Typewriters were the tool of choice for many of the Fluxus artists of the 1960s. The anthology Typewriter Poems (1972, edited by Peter Finch and published by Something Else Press) collected their efforts and showed what a powerfully expressive medium typewritten text can be. Uriarte’s series reveals some of this expressiveness, almost as though by accident, as each typewriter has its unique character or personality. For those of us who grew up before computers replaced the old mechanical machines, seeing one of these sheets is like meeting an old friend; even the mechanical mistakes bring back fond memories. In comparison, computers seem cold and soulless with their perfectly rendered type and unmoving uniformity. Uriarte plays on this comparison and on the strange nostalgia we feel for the old office machines. 1s and 0s in series are a language that belongs to the computer age and can, in fact, only be read by computers. It is not meant to be seen by human eyes; it is the computer’s private language. Even to print it out seems futile but to painstakingly type it on decades old typewriters takes this to the level of obsession. The result can only be, in Uriarte’s words, “an indecipherable mumble”. If Fluxus liberated the typewriter from the office and revealed its expressiveness, Uriarte’s work shows how painfully inexpressive our computerised office world has become. His attempt to reconcile the computerised present with our nostalgia for the mechanical past is like a failed tryst with an old lover: Too much time has passed, too much has changed, and all that now remains is a memory, like a faded photograph.
The two other series in this exhibition are more formal explorations. The Four Colour Documents(2012–2013) are visual conjugations, each one showing four rectangles, of the size and ratio of A4 paper, created with lines in four basic colours: Black, blue, red and green. The rectangles are placed in different positions on the field, overlapping and creating different moiré effects and colour illusions as they interact. The drawings are an attempt at exhausting the possible interactions of these elements, to provide a complete and rigorous system, but instead of looking predictable they surprise us by turning the different configurations into a playfully choreographed dance, light and airy rather than sombre and stiff. This is very much in the vein of Uriarte’s earlier work, such as his geometrical arrangements of office rulers, in revealing the playful possibilities inherent in even the most strictly regimented environments.

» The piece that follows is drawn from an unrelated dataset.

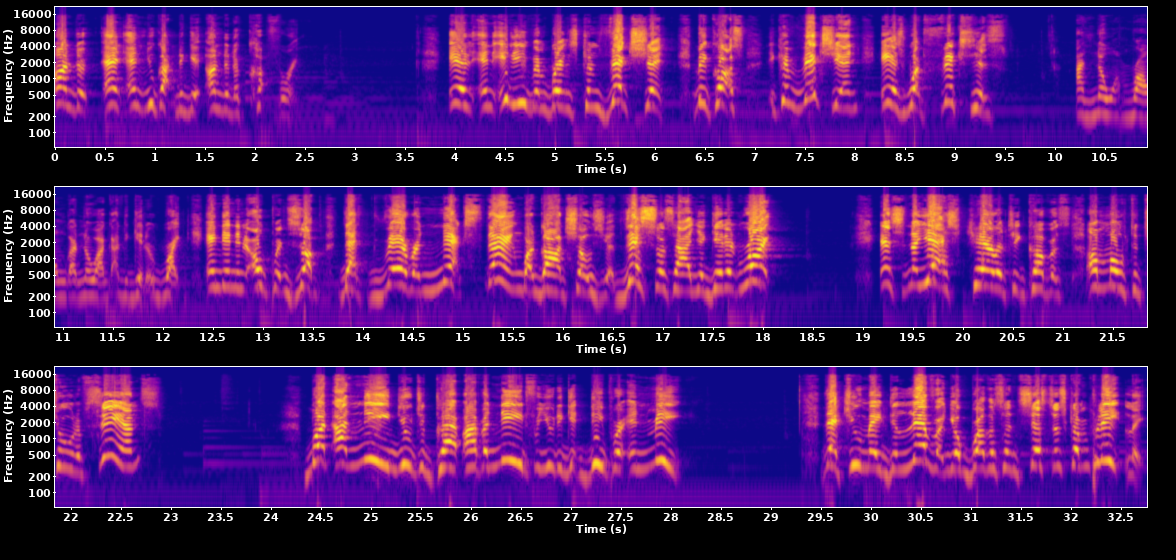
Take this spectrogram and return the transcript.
Under and, and you got to get under the covering. And, and it even brings conviction because conviction is what fixes. I know I'm wrong. I know I got to get it right. And then it opens up that very next thing what God shows you this is how you get it right. It's yes, charity covers a multitude of sins. But I need you to grab, I have a need for you to get deeper in me. That you may deliver your brothers and sisters completely.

The sixteen drawings of the Amorphous Transition Matrix (2013–2014) reflect a slightly different approach. Beginning with a quickly drawn gesture, they show irregular oval outlines filled in with methodical scribbles, graded from the edges to give a texture and shape to the simple forms. Like the Four Colour Documents, these drawings exploit the ambivalent relationship of method and play, transforming a playful gesture into a methodical project which, again, results in a strangely organic object emerging on the paper.
As with all of Uriarte’s work, these three series work on many different levels. As strictly organised exercises – in the manner of Oulipo – they aim for completeness, exploring all the possibilities inherent in the rules the artist has set. The rules are clear and we see at a glance how they play out in each series. And yet there are surprises, unexpected transitions where regimentation segues over into play and we see glimpses of humour emerging from what otherwise might have been only mindless repetition. To see this accomplished with mere office supplies seems little short of a miracle.